A few weeks ago, I was inclined to take one of those quizzes that had appeared on my Facebook feed: “What career were you meant for?”
My friend who was working as a physical therapist got “therapist.” Another who had majored in engineering got “engineering.”
I was intrigued, especially because the questions seemed so random. Among them was how much you value personal hygiene. (I answered “I think it’s important but not always.” Before you judge, consider that another option was “I don’t really know what that is.” Of course I value being clean, but my showering schedule is based on when I run.)
I nervously waited for my results. I wanted my answers to validate what I am doing right now—but it also would have been pretty cool if I was told “astronaut.” Would I have moved to NASA’s headquarters in Washington DC? Maybe…
I got writer. Score. The quiz result came at the perfect time—right before my 26th birthday. As tends to happen on birthdays, I was in a reflective mood.
I had a pretty epic celebration that weekend. Before the dancing started, a friend who’s two years younger asked me if each year gets better. I can definitively say yes.
What is one of the most important things I’ve learned, she pried. I’ve realized that it’s OK to still be figuring things out. But, equally as important, I’ve learned a few secrets for making the best scrambled eggs.

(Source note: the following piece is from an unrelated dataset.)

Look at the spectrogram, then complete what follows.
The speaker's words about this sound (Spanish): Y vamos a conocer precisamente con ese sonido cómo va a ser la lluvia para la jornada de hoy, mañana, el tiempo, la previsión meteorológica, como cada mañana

This may not sound like a skill, but it’s very satifying to be able to come home and know that a quick and healthy meal is at my disposable. It’s taken a few years to learn how to not burn them, how to not give myself salmonella, and how to make them filling enough to qualify for a post-long-run meal or potentially even dinner. Eggs are high in protein and devoid of carbs. You can also mix them with spaghetti to make the aptly named “eggy spaghetti.” (Obviously, this puts the carbs back in.)
And now, my “egg hacks” to make the meal infinitely more satisfying:

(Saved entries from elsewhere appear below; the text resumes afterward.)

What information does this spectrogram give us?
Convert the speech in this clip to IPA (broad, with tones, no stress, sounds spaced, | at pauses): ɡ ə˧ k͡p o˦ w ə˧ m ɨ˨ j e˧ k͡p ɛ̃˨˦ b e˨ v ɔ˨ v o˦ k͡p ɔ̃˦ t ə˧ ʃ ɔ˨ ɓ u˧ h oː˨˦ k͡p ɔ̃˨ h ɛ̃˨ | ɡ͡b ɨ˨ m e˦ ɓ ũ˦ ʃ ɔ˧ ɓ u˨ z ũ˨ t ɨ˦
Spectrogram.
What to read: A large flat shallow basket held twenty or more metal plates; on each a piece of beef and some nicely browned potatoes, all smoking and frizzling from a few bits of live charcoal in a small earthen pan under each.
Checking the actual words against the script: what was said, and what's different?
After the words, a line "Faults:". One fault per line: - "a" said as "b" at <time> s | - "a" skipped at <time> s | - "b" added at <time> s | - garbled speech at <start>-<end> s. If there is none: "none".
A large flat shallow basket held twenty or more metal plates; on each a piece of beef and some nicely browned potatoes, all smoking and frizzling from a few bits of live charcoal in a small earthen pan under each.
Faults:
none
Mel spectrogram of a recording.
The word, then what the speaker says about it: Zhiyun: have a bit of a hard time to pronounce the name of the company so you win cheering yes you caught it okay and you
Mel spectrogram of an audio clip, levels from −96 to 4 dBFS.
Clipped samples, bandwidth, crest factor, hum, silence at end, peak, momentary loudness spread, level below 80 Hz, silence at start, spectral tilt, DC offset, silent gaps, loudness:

1. Buy farm fresh eggs. A good fail-safe method for finding eggs is to simply drive along the backroads of either the North or South Fork. But, for a sure deal, head to One Woman Winery in Southold.
2. Use olive oil, preferably flavored. I’ve been indulging in Vines & Branches blood orange infused olive oil. When I told the Dan’s Papers office about this, they scoffed. Citrus flavors and eggs may not go together at first thought, but when you add the pepper jack cheese and salsa, it helps to mitigate the bite. When coating the pan in olive oil, use more than you think you need.
3. Use a ton of veggies. Cut them into bite-sized pieces. I always use tomatoes and green onions, but I love throwing in avocados.
4. Scramble the eggs with a little milk.
5. Consider using cream cheese. Mentioning this in the office again led to strange glances, but I was first made privy to the cream cheese and egg phenomenon while eating at Sarabeth’s in Chelsea Market. I’ve learned that if you keep the pan hot enough, the cream cheese melts into the eggs.
6. Always top your eggs with salsa.
Yes, it was pretty satisfying when some internet quiz validated that I was meant to be a writer. But there’s also something to be said for instant gratification in the form of a small task, like nailing a delicious recipe for
For those interested in taking the quiz, it’s posted on bitecharge.com.